My eyes scoured the top of the slope for Bronson. I could see the tiny six-year old crouched in the dirt, too far away for me to call out and much too far away for me to hike to, what with my watermelon and hands full of soggy, knotted shoelaces.

“Go tell Bronson to come and see me at once,” I said to Aloysius. “It’s against the rules to say people can’t play with you.”

Satisfied with this promising outcome and the thought of Bronson getting into trouble, Aloysius took off up the hill with his secondhand directive as fast as his pudgy legs could carry him.

Naturally, Bronson completely ignored the subpoena, but I caught up with him when the bell went and we were all trudging back to class.

“Bronson,” I demanded. “What’s this about you telling Aloysius he CAN’T play with you. That’s against school rules!”

Bronson’s eyes flickered like a fluorescent light powering up and I could see him calculating his careful response.

“No, Mrs. Poinker,” he drawled with the confidence only a practised Machiavelli can muster on command. “I said that Aloysius CAN play with me.”

Aloysius’ eyes lit up in gratitude. “Oooooh! I thought you said I CAN’T play with you!” he grinned, happy to hear that he’d made a mistake and that Bronson liked him after all.

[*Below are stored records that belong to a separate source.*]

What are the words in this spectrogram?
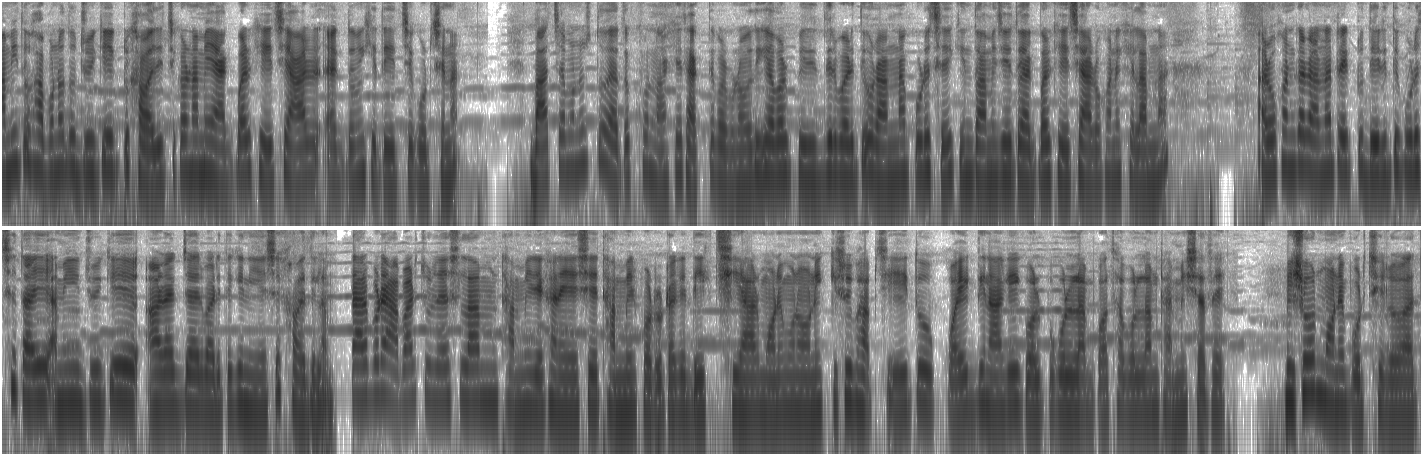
আমি তো খাব না, তো জুইকে একটু খাওয়া দিচ্ছি, কারণ আমি একবার খেয়েছি আর একদমই খেতে ইচ্ছে করছে না। বাচ্চা মানুষ তো এতক্ষণ না খেয়ে থাকতে পারব না। ওইদিকে আবার পিদিদের বাড়িতেও রান্না করেছে, কিন্তু আমি যেহেতু একবার খেয়েছি আর ওখানে খেলাম না আর ওখানকার রান্নাটা একটু দেরিতে করেছে, তাই আমি জুইকে আর এক জায়ের বাড়ি থেকে নিয়ে এসে খাওয়াই দিলাম। তারপরে আবার চলে আসলাম ঠাম্মির এখানে এসে ঠাম্মির ফটোটাকে দেখছি আর মনে মনে অনেক কিছুই ভাবছি। এই তো কয়েকদিন আগেই গল্প করলাম, কথা বললাম ঠাম্মির সাথে। ভীষণ মনে পড়ছিল আজ।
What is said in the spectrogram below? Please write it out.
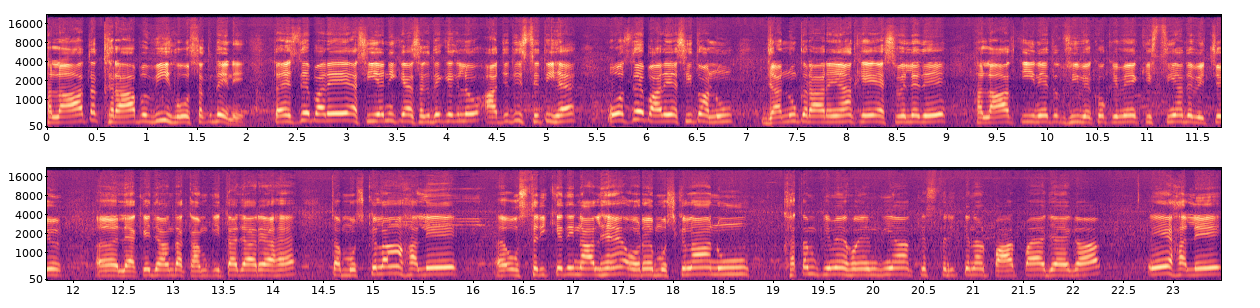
ਹਾਲਾਤ ਖਰਾਬ ਵੀ ਹੋ ਸਕਦੇ ਨੇ। ਤਾਂ ਇਸ ਦੇ ਬਾਰੇ ਅਸੀਂ ਇਹ ਨਹੀਂ ਕਹਿ ਸਕਦੇ ਕਿ ਲੋ ਅੱਜ ਦੀ ਸਥਿਤੀ ਹੈ, ਉਸ ਦੇ ਬਾਰੇ ਅਸੀਂ ਤੁਹਾਨੂੰ ਜਾਣੂ ਕਰਾ ਰਹੇ ਹਾਂ ਕਿ ਇਸ ਵੇਲੇ ਦੇ ਹਾਲਾਤ ਕੀ ਨੇ। ਤੇ ਤੁਸੀਂ ਵੇਖੋ ਕਿਵੇਂ ਕਿਸ਼ਤੀਆਂ ਦੇ ਵਿੱਚ ਲੈ ਕੇ ਜਾਣ ਦਾ ਕੰਮ ਕੀਤਾ ਜਾ ਰਿਹਾ ਹੈ। ਤਾਂ ਮੁਸ਼ਕਲਾਂ ਹਾਲੇ ਉਸ ਤਰੀਕੇ ਦੇ ਨਾਲ ਹੈ ਔਰ ਮੁਸ਼ਕਲਾਂ ਨੂੰ ਖਤਮ ਕਿਵੇਂ ਹੋਣਗੀਆਂ, ਕਿਸ ਤਰੀਕੇ ਨਾਲ ਪਾਰ ਪਾਇਆ ਜਾਏਗਾ, ਇਹ ਹਾਲੇ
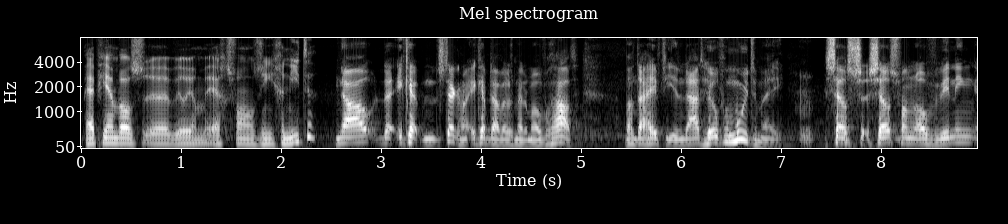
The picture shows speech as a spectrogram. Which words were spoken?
heb je hem wel eens, eh, wil je hem ergens van zien genieten? Nou, ik heb, sterker nog, ik heb daar wel eens met hem over gehad. Want daar heeft hij inderdaad heel veel moeite mee. Zelfs, zelfs van een overwinning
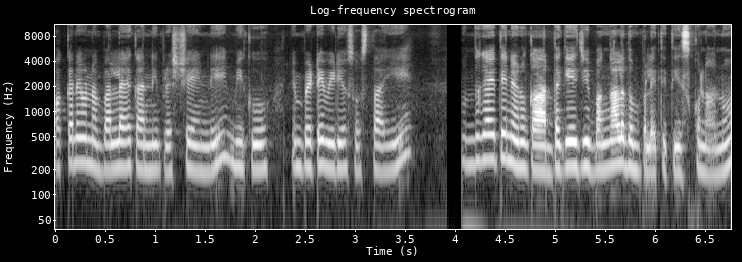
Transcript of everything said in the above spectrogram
పక్కనే ఉన్న బెల్ ఐకాన్ని ప్రెస్ చేయండి. మీకు నేను పెట్టే వీడియోస్ వస్తాయి. ముందుగా అయితే నేను ఒక అర్ధ కేజీ బంగాళాదుంపలు అయితే తీసుకున్నాను.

I’m going to keep my eye on young Bronson.

I reckon he might become president of the United States one day.